→ **PROBLEM REQUIREMENTS**
Your output should be the line that contains "Label this spectrogram" and all lines after it in the records, retyped exactly through the last one.

→ **DATASET RECORDS**
+++++

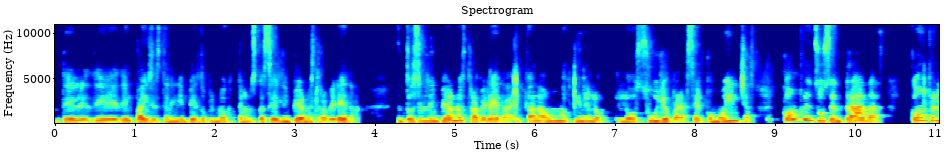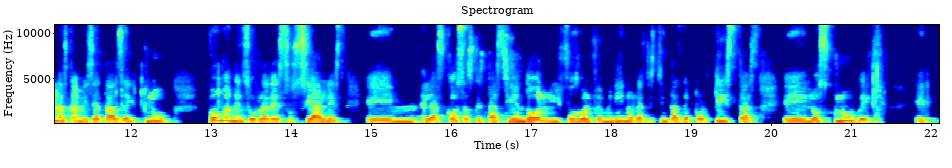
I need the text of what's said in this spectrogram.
de, de, del país estén limpias, lo primero que tenemos que hacer es limpiar nuestra vereda. Entonces, limpiar nuestra vereda y cada uno tiene lo, lo, suyo para hacer como hinchas. Compren sus entradas, compren las camisetas del club, pongan en sus redes sociales eh, las cosas que está haciendo el fútbol femenino, las distintas deportistas, eh, los clubes. Eh,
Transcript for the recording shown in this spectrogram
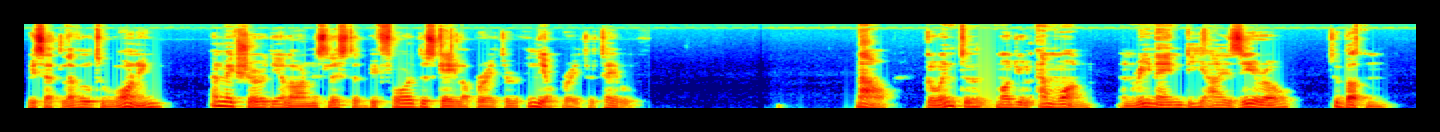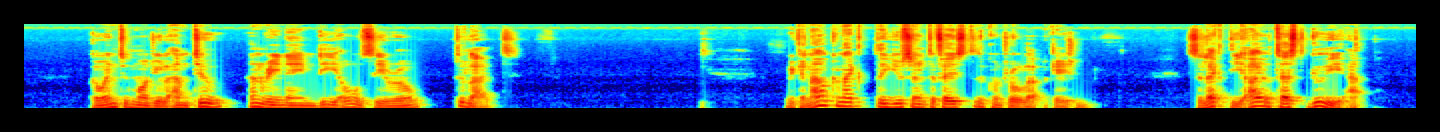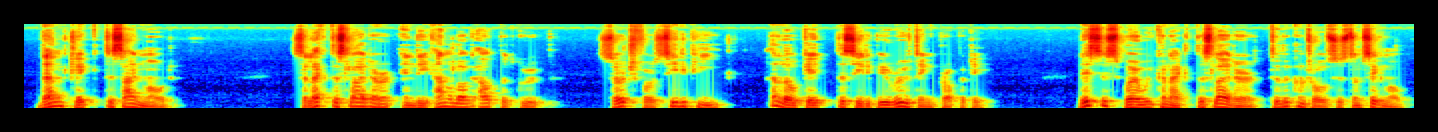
We set level to warning and make sure the alarm is listed before the scale operator in the operator table. Now, go into module M1 and rename DI0 to button. Go into module M2 and rename DO0 to light. We can now connect the user interface to the control application. Select the IOTest GUI app, then click Design Mode. Select the slider in the Analog Output group, search for CDP and locate the CDP routing property. This is where we connect the slider to the control system signal.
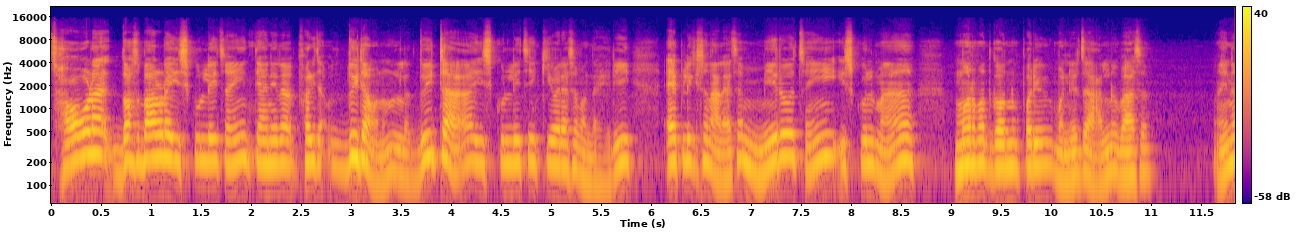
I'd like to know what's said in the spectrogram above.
छवटा दस बाह्रवटा स्कुलले चाहिँ त्यहाँनिर फर इक्जाम्पल दुइटा भनौँ न ल दुइटा स्कुलले चाहिँ के गरेछ भन्दाखेरि एप्लिकेसन हालेको छ मेरो चाहिँ स्कुलमा मर्मत गर्नु पऱ्यो भनेर चाहिँ हाल्नु भएको छ। होइन?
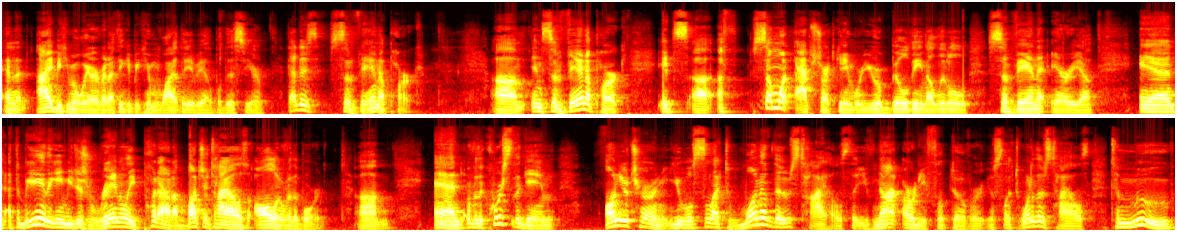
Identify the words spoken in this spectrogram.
and I became aware of it. I think it became widely available this year. That is Savannah Park. Um, in Savannah Park, it's uh, a somewhat abstract game where you're building a little savannah area and at the beginning of the game, you just randomly put out a bunch of tiles all over the board. Um, and over the course of the game, on your turn, you will select one of those tiles that you've not already flipped over. You'll select one of those tiles to move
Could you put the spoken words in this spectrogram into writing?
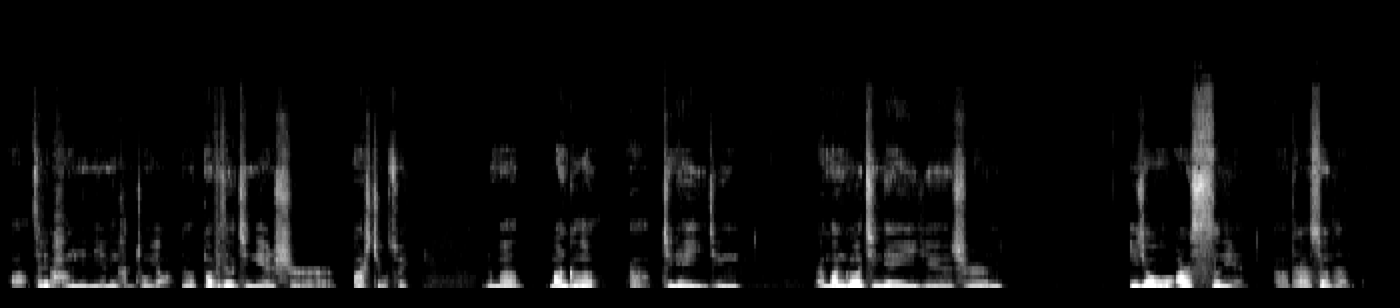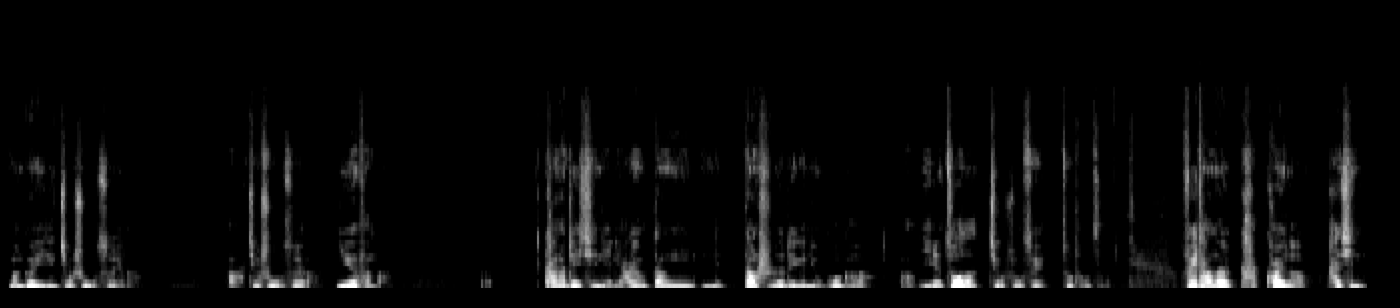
啊，在这个行业年龄很重要。那巴菲特今年是八十九岁，那么芒格啊，今年已经，呃，芒格今年已经是一九二四年啊，大家算算，芒格已经九十五岁了。啊，九十五岁了，一月份吧。看看这些年龄，还有当当时的这个纽伯格啊，也做到九十多岁做投资，非常的开快乐开心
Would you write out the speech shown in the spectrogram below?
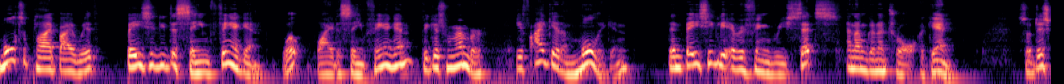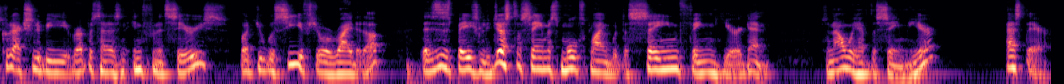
multiplied by with basically the same thing again. Well, why the same thing again? Because remember, if I get a mulligan, then basically everything resets and I'm going to draw again. So this could actually be represented as an infinite series, but you will see if you write it up, that this is basically just the same as multiplying with the same thing here again. So now we have the same here as there.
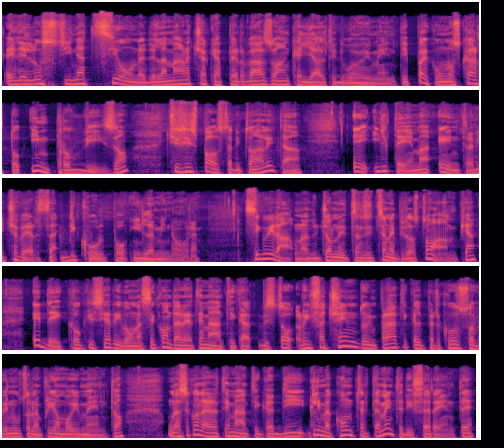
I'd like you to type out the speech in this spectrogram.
ed è l'ostinazione della marcia che ha pervaso anche gli altri due movimenti. Poi con uno scarto improvviso ci si sposta di tonalità e il tema entra viceversa di colpo in La minore. Seguirà una giornata di transizione piuttosto ampia ed ecco che si arriva a una seconda area tematica, vi sto rifacendo in pratica il percorso avvenuto nel primo movimento, una seconda area tematica di clima completamente differente,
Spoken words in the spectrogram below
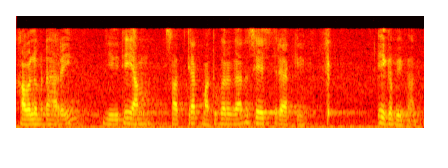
කවලමට හරි ජීවිතේ යම් සත්‍යක් මතු කරගන්න ශේස්ත්‍රයක් ඒක. පිටපත්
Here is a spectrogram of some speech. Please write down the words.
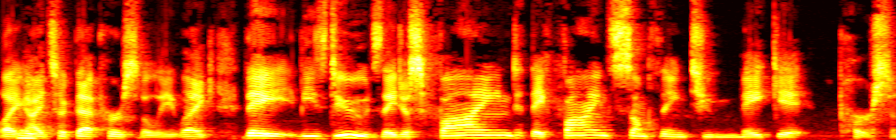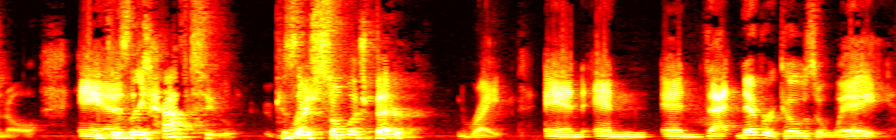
like I took that personally. Like they these dudes, they just find they find something to make it personal, and because they have to, because right. they're so much better. Right, and and and that never goes away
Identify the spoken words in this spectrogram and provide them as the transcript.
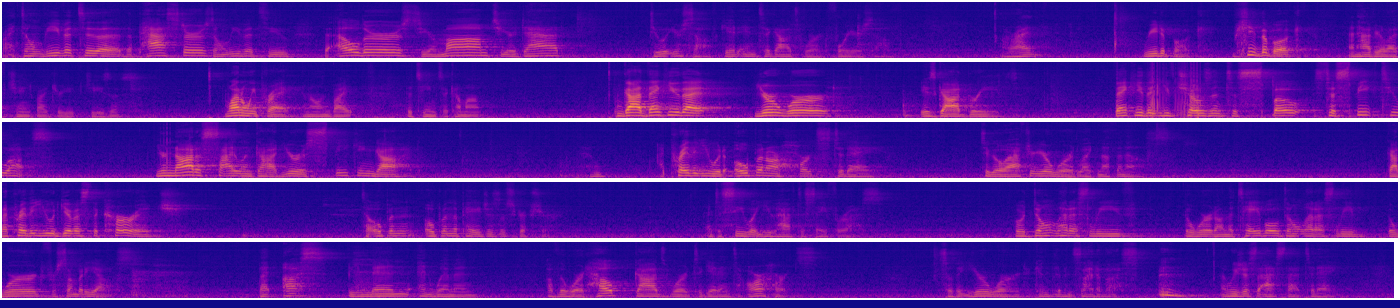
right? Don't leave it to the, the pastors. Don't leave it to the elders, to your mom, to your dad. Do it yourself. Get into God's Word for yourself. All right? Read a book. Read the book and have your life changed by Jesus. Why don't we pray? And I'll invite the team to come up. God, thank you that your word is God breathed. Thank you that you've chosen to, spoke, to speak to us. You're not a silent God, you're a speaking God. I pray that you would open our hearts today to go after your word like nothing else. God, I pray that you would give us the courage to open, open the pages of Scripture and to see what you have to say for us. Lord, don't let us leave the word on the table. Don't let us leave the word for somebody else. Let us be men and women of the word. Help God's word to get into our hearts so that your word can live inside of us. and we just ask that today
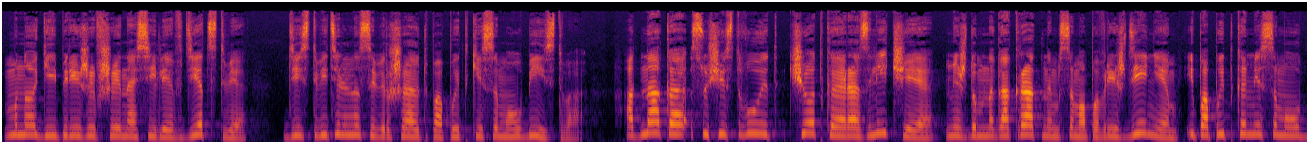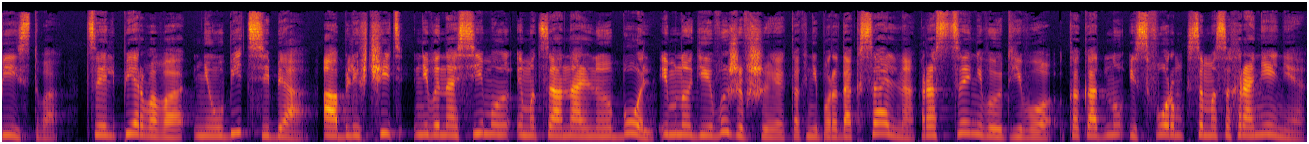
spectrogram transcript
Многие, пережившие насилие в детстве, действительно совершают попытки самоубийства – Однако существует четкое различие между многократным самоповреждением и попытками самоубийства. Цель первого – не убить себя, а облегчить невыносимую эмоциональную боль, и многие выжившие, как ни парадоксально, расценивают его как одну из форм самосохранения.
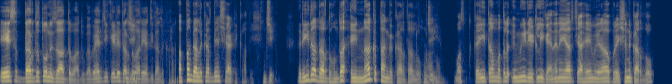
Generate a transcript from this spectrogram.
ਇਸ ਦਰਦ ਤੋਂ ਨਿਜਾਤ ਦਿਵਾ ਦੂਗਾ। ਵੈਦ ਜੀ ਕਿਹੜੇ ਦਰਦ। ਬਾਰੇ ਅੱਜ ਗੱਲ ਕਰਾਂ ਆਪਾਂ ਗੱਲ ਕਰਦੇ ਹਾਂ ਸ਼ੈਟਿਕਾ ਦੀ। ਜੀ। ਰੀਹ ਦਾ ਦਰਦ ਹੁੰਦਾ ਇੰਨਾ ਕੁ ਤੰਗ ਕਰਦਾ ਲੋਕਾਂ ਜੀ। ਨੂੰ। ਬਸ ਕਈ ਤਾਂ ਮਤਲਬ ਇਮੀਡੀਏਟਲੀ ਕਹਿੰਦੇ ਨੇ ਯਾਰ ਚਾਹੇ ਮੇਰਾ ਆਪਰੇਸ਼ਨ ਕਰ ਦੋ।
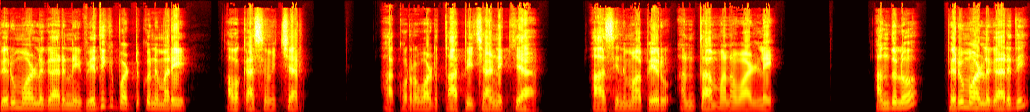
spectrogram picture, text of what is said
పెరుమాళ్ళు గారిని వెతికి పట్టుకుని మరీ అవకాశం ఇచ్చారు. ఆ కుర్రవాడు తాపీ చాణక్య ఆ సినిమా పేరు అంతా మనవాళ్ళే. అందులో పెరుమాళ్ళు గారిది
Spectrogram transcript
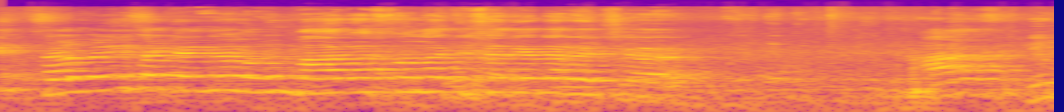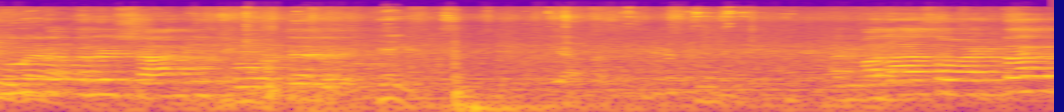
चळवळीचं केंद्र म्हणून महाराष्ट्राला दिशा देणार आहे शहर. आज पूर्णपणे शांत झोपलेलं. आहे आणि मला असं वाटतं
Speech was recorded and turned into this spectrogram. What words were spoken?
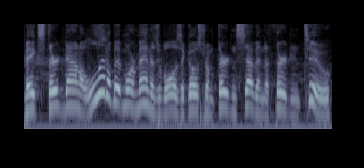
makes third down a little bit more manageable as it goes from third and seven to third and two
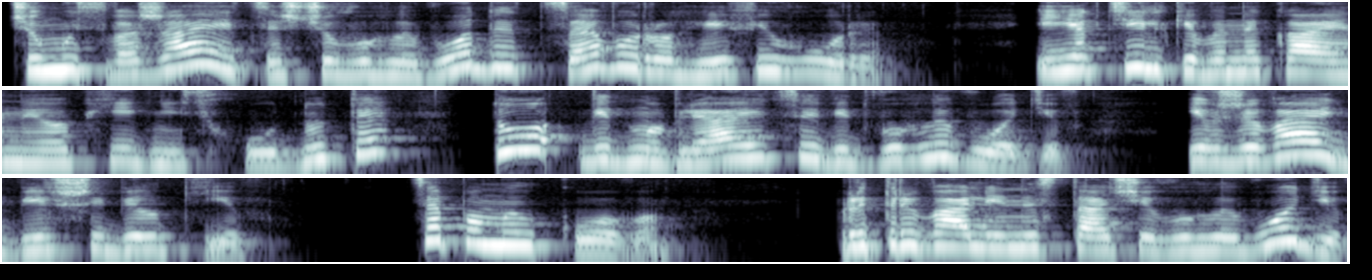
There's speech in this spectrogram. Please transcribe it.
Чомусь вважається, що вуглеводи це вороги фігури. І як тільки виникає необхідність худнути, то відмовляються від вуглеводів і вживають більше білків. Це помилково. При тривалій нестачі вуглеводів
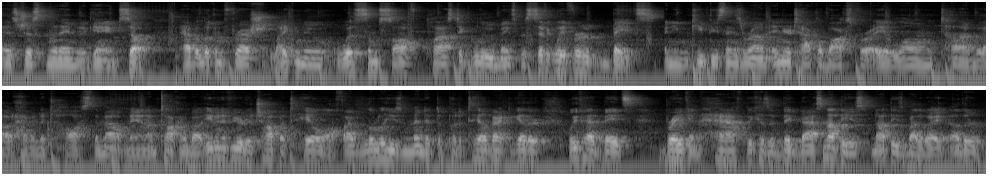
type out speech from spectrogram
It's just the name of the game. So have it looking fresh, like new, with some soft plastic glue made specifically for baits. And you can keep these things around in your tackle box for a long time without having to toss them out, man. I'm talking about even if you were to chop a tail off. I've literally used Mend It to put a tail back together. We've had baits break in half because of big bass. Not these, not these by the way, other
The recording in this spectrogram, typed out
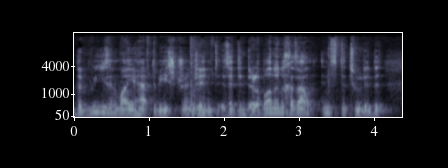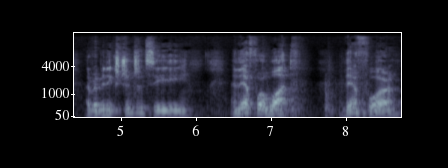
the reason why you have to be stringent is a din and Chazal instituted a rabbinic stringency, and therefore what? Therefore,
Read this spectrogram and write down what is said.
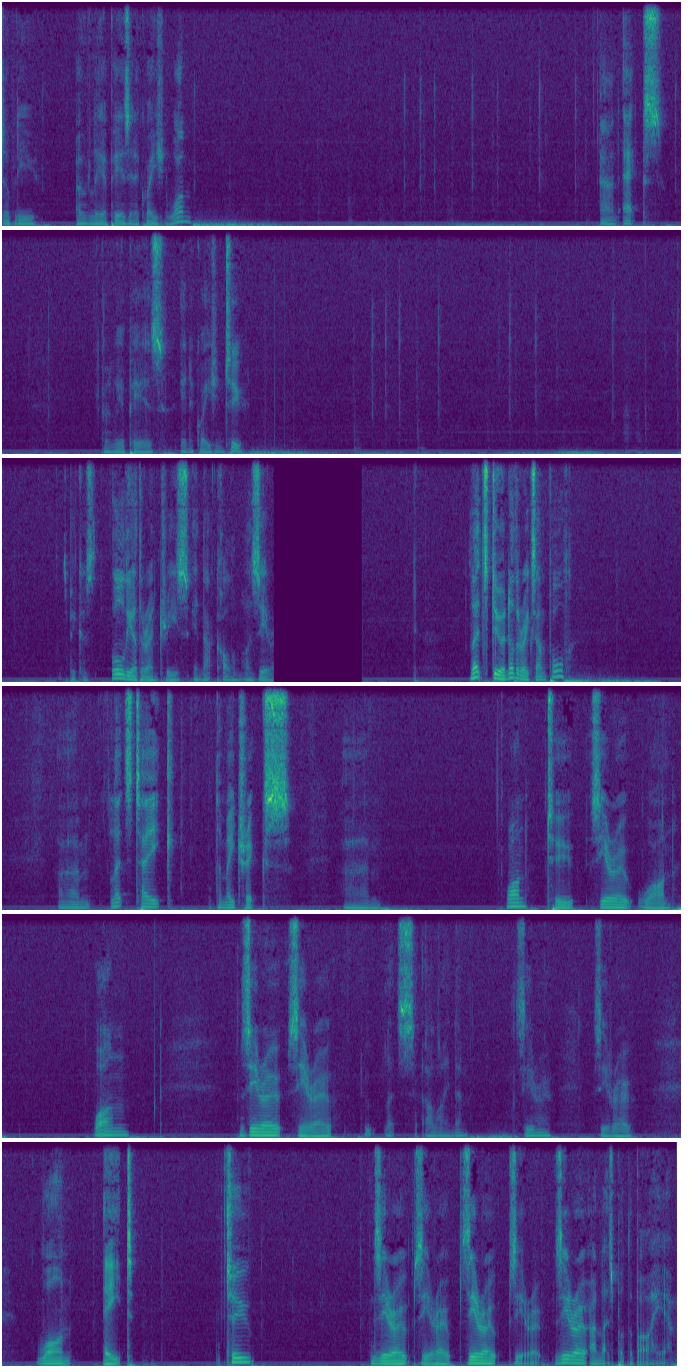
w only appears in equation 1 and x only appears in equation 2. It's because all the other entries in that column are 0. Let's do another example. Um, let's take the matrix um, one, two, zero, one, one, zero, zero. Let's align them. Zero, zero, one, eight, two, zero, zero, zero, zero, zero, and let's put the bar here.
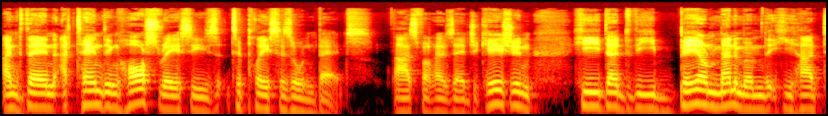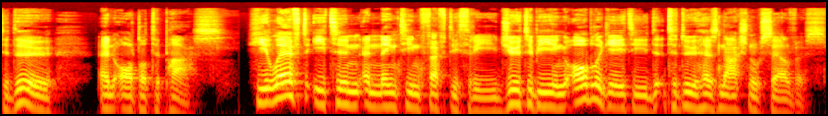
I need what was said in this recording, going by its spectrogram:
and then attending horse races to place his own bets. As for his education, he did the bare minimum that he had to do in order to pass. He left Eton in 1953 due to being obligated to do his national service.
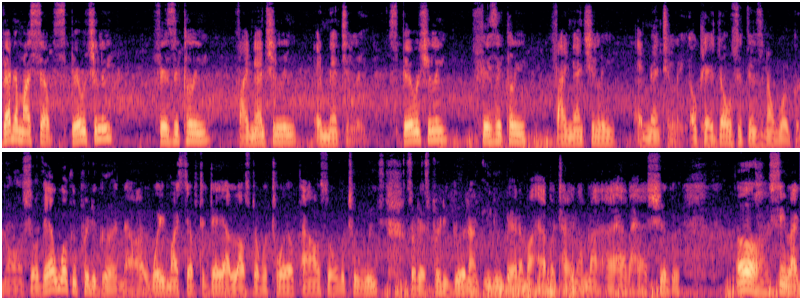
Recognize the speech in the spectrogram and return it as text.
better myself spiritually, physically, financially, and mentally. Spiritually, physically, financially, and mentally. Okay, those are things that I'm working on. So they're working pretty good now. I weighed myself today. I lost over 12 pounds over two weeks. So that's pretty good. I'm eating better. My appetite. I'm not. I have had sugar oh, it seemed like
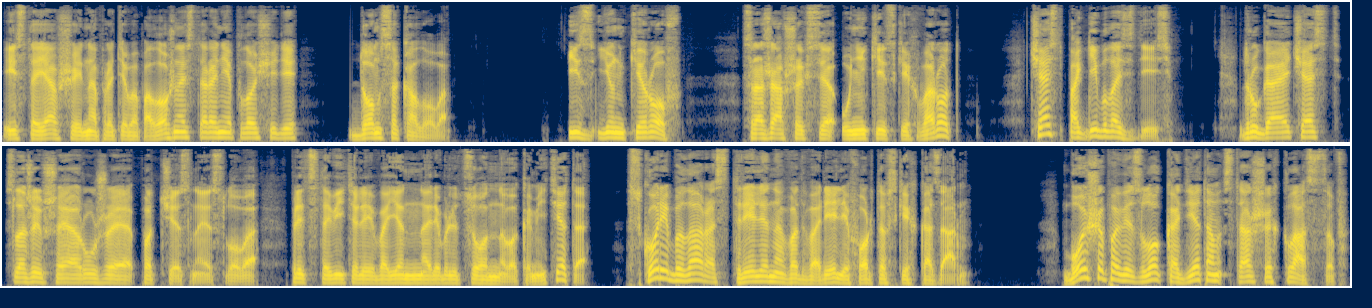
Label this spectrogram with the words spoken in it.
и стоявший на противоположной стороне площади дом Соколова. Из юнкеров, сражавшихся у Никитских ворот, часть погибла здесь, другая часть, сложившая оружие под честное слово представителей военно-революционного комитета, вскоре была расстреляна во дворе Лефортовских казарм. Больше повезло кадетам старших классов,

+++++

→ **OUTPUT OF THE TASK**
Label this spectrogram with the words spoken in it.
и стоявший на противоположной стороне площади дом Соколова. Из юнкеров, сражавшихся у Никитских ворот, часть погибла здесь, другая часть, сложившая оружие под честное слово представителей военно-революционного комитета, вскоре была расстреляна во дворе Лефортовских казарм. Больше повезло кадетам старших классов,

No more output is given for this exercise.